DATA FOR REVIEW:
- Opening Delimiter -

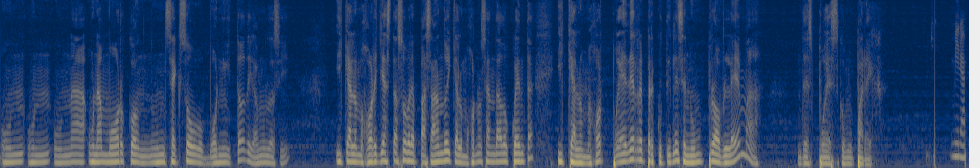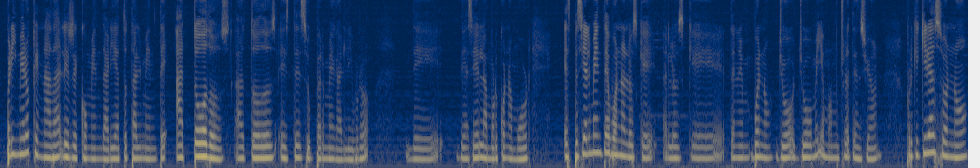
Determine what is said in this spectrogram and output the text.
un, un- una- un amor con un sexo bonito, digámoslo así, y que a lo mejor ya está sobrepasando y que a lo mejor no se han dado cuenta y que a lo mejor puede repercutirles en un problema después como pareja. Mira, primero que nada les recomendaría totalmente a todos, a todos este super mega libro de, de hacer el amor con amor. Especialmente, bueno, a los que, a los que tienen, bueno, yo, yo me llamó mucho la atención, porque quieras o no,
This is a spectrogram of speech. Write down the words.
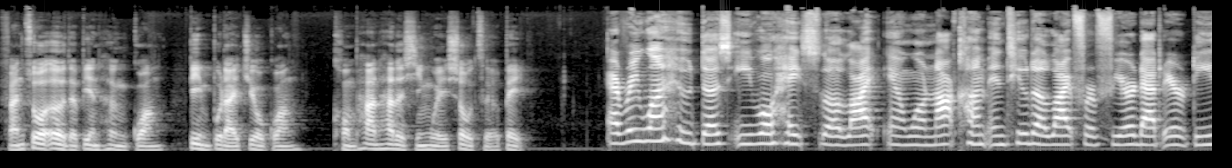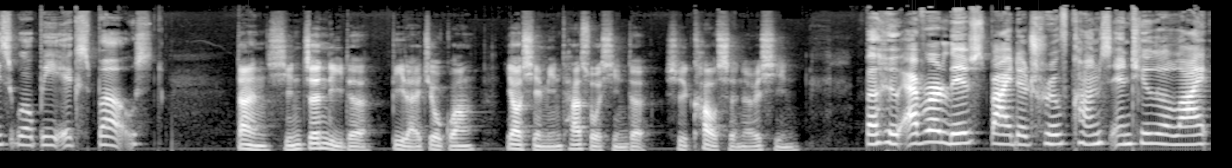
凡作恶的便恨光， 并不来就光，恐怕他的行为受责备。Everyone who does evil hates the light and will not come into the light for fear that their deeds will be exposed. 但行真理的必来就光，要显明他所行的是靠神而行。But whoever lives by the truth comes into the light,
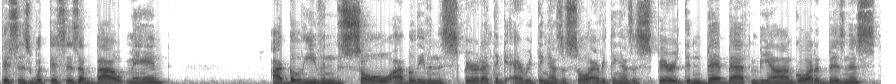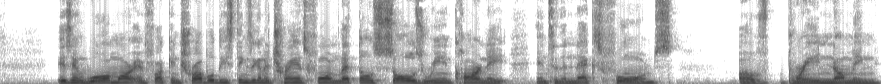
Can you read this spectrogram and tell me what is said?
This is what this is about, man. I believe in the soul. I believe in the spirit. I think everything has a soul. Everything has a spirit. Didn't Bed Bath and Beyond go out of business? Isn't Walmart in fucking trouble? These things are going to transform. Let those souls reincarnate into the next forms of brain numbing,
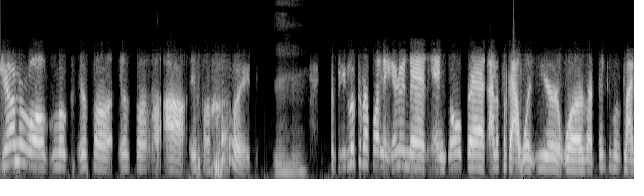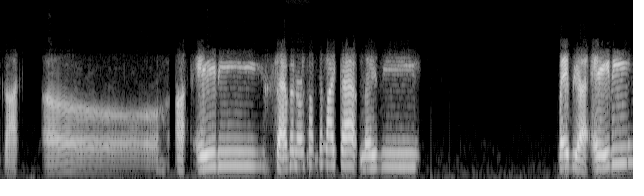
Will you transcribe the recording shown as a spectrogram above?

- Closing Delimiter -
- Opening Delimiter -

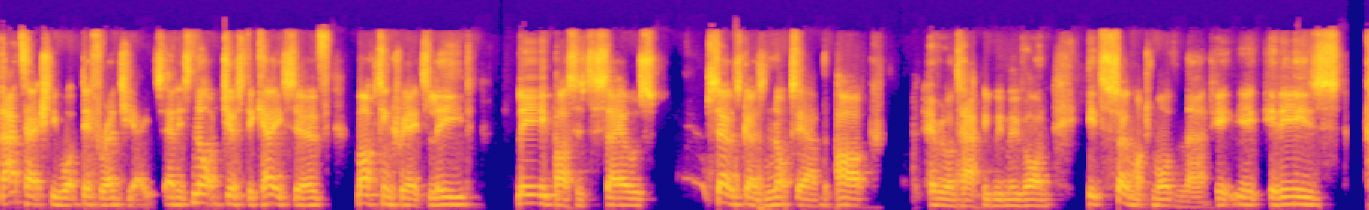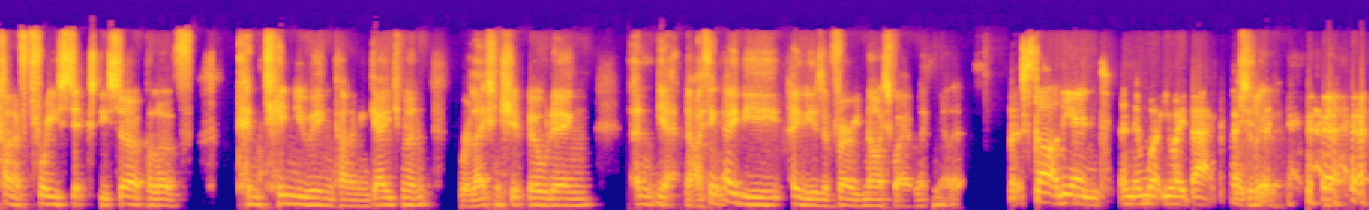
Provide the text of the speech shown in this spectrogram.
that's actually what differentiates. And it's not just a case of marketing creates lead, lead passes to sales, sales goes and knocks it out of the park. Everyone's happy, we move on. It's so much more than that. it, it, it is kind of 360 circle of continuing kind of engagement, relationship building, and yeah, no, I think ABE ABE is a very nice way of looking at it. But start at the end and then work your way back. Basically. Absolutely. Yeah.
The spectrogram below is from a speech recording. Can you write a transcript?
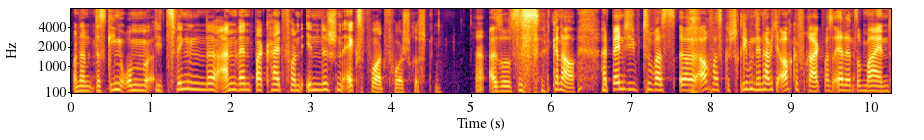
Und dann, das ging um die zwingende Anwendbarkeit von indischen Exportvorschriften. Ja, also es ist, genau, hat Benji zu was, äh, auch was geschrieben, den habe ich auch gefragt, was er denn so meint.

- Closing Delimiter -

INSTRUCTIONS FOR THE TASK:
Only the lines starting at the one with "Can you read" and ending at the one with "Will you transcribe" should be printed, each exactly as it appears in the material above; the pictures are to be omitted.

WRITTEN SOLUTION:
Can you read this spectrogram and tell me what is said?
This is what this is about, man. I believe in the soul. I believe in the spirit. I think everything has a soul. Everything has a spirit. Didn't Bed Bath and Beyond go out of business? Isn't Walmart in fucking trouble? These things are going to transform. Let those souls reincarnate into the next forms of brain numbing,
Will you transcribe the recording shown as a spectrogram above?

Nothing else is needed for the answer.